:: PROVIDED MATERIAL ::

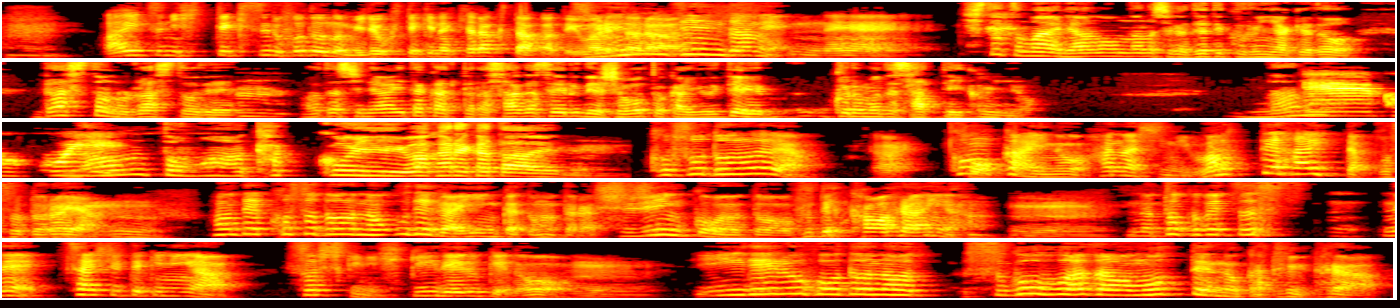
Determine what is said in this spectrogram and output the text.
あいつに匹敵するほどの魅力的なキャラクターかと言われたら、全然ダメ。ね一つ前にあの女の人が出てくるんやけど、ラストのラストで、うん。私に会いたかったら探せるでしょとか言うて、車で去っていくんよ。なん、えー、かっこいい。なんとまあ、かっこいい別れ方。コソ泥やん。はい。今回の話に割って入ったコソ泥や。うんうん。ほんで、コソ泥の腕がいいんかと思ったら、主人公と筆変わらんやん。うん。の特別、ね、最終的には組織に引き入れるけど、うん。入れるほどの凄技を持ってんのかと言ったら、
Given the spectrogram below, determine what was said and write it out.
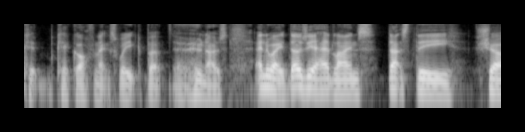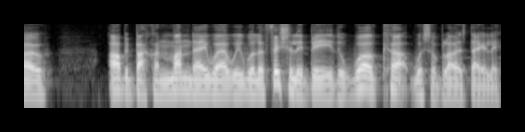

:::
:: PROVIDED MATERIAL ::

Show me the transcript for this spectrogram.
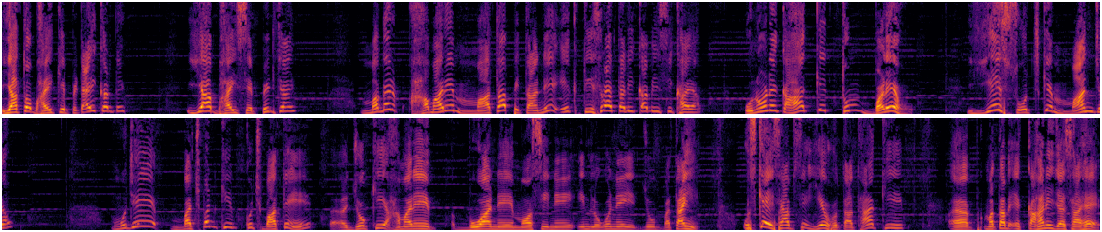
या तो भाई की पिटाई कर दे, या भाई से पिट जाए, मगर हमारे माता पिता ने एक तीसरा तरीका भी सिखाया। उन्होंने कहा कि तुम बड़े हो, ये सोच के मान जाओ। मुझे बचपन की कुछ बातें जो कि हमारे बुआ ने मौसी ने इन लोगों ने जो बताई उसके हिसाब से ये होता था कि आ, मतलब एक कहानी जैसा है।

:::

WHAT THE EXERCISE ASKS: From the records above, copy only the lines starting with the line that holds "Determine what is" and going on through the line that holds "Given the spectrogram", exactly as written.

TASK RESPONSE:
Determine what is said in this spectrogram and output the text.
あいつに匹敵するほどの魅力的なキャラクターかと言われたら、全然ダメ。ね一つ前にあの女の人が出てくるんやけど、ラストのラストで、うん。私に会いたかったら探せるでしょとか言うて、車で去っていくんよ。なん、えー、かっこいい。なんとまあ、かっこいい別れ方。コソ泥やん。はい。今回の話に割って入ったコソ泥や。うんうん。ほんで、コソ泥の腕がいいんかと思ったら、主人公と筆変わらんやん。うん。の特別、ね、最終的には組織に引き入れるけど、うん。入れるほどの凄技を持ってんのかと言ったら、
Given the spectrogram below, determine what was said and write it out.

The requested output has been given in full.